The record also ends on a high note with the instrumental “Soulfly VI.” I’m normally not a fan of instrumental intros and outros, and there’s nothing particularly heavy about it, but there is something strangely calming and soothing, particularly after the violence of the previous tracks. It’s a good song to chill out with.

Cavalera continues to have some lyrical challenges. Yelling “scream motherfucker” five or six times doesn’t really constitute a chorus in my book, but lyrics have never been his strong suit and after this long, it’s tough to ding him for it.
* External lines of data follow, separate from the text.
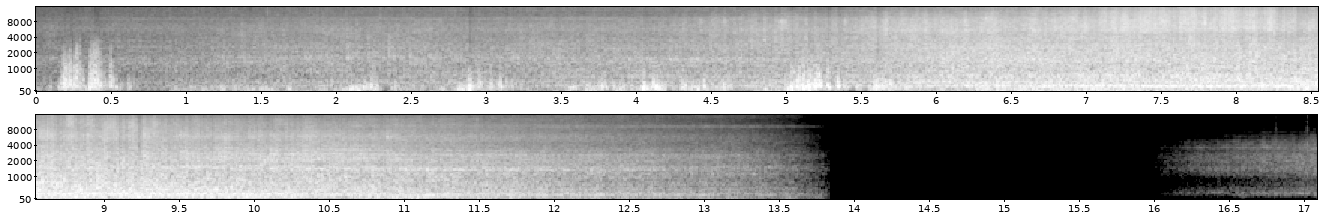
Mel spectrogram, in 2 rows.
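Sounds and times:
train wheels rumbling on rails: 0.0s - 13.4s.

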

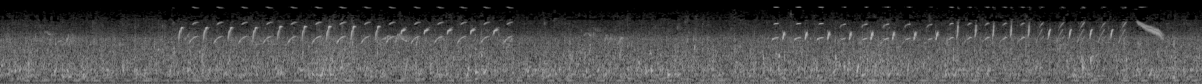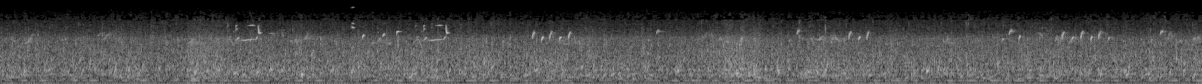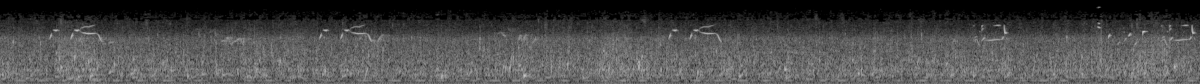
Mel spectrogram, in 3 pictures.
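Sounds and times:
stream babbling: 0.0s - 36.0s
songbirds chirping: 1.7s - 5.2s, 7.6s - 11.7s.

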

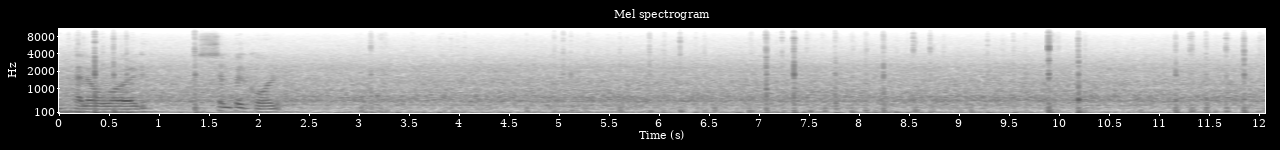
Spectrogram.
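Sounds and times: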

Musically, this is a solid record, perhaps one of the best in Soulfly’s catalog. Certainly it contains some of the more memorable tunes they’ve done, and it just comes off as a little tighter and more cohesive than the earlier Cavalera Conspiracy release. Perhaps that record was a little more rushed, or maybe it will take a little time for the songwriting chemistry to return after the years apart. Whatever the reason, I’m surprised to say that I actually think Conquer is the better record. Both are well worth having in your collection, though.

[Visit the band's website]
Written by Fred Phillips
August 8th, 2008


  1. Commented by: Staylow

    This sounds like it could be pretty good. I’ve never been a big Soulfly fan – I checked out the first five records strictly because of Max, thinking sooner or later he’d hit me with something really good – my initial impressions were always positive, but the interest would soon fade (same goes for the Consipiracy album). With that said, I didn’t bother to check this out, but now I just might – good review Fred.

    But in the end, I’m sure the only albums I’ll keep returning to involving the Cavalera brothers will be Beneath the Remains, Arise and Chaos AD.

  2. Commented by: Redstar

    Cavalera’s weak lyrics have always held Soulfly back, in my opinion. Does anybody remember the “Jumpdafuckup” chorus on the second album? I find Soulfly albums dishearteningly frustrating, with middling mediocrity with the lyrics and music at times, combined with passes of absolute brilliance.

  3. Commented by: swampthang

    i hate Max’s vocals he sounds like a feebed out glen benton.

  4. Commented by: elguerosinfe

    I find this album annoying inconsistent. For every excellent, catchy tune, there’s some other self-indulgent, overly long, wandering mess. And Reggae – ug. So download it, throw half of it away and you’ll be good to go.

Leave a Reply

Privacy notice: When you submit a comment, your creditentials, message and IP address will be logged. A cookie will also be created on your browser with your chosen name and email, so that you do not need to type them again to post a new comment. All post and details will also go through an automatic spam check via Akismet's servers and need to be manually approved (so don't wonder about the delay). We purge our logs from your meta-data at frequent intervals.

  • Trocar - Extremities
  • Vesperian Sorrow - Awaken the Greylight
  • From Dying Suns - Calamity
  • Volcandra - The Way of the Ancients
  • Kosuke Hashida - Justifiable Homicide
  • The Dread Crew of Oddwood - Rust & Glory
  • Six Feet Under - Killing For Revenge
  • Skulldozer - Non Stop Ruthless Crushing
  • Synestia/Disembodied Tyrant  - The Poetic Edda EP
  • Necropanther - Oblivion Jones: A Tale of False Consciousness EP
  • Sarcasm - Mourninghoul
  • Satanic North - Satanic North
  • Stygian Crown - Funeral for a King
  • Desolus - System Shock
  • Korpiklaani - Rankarumpu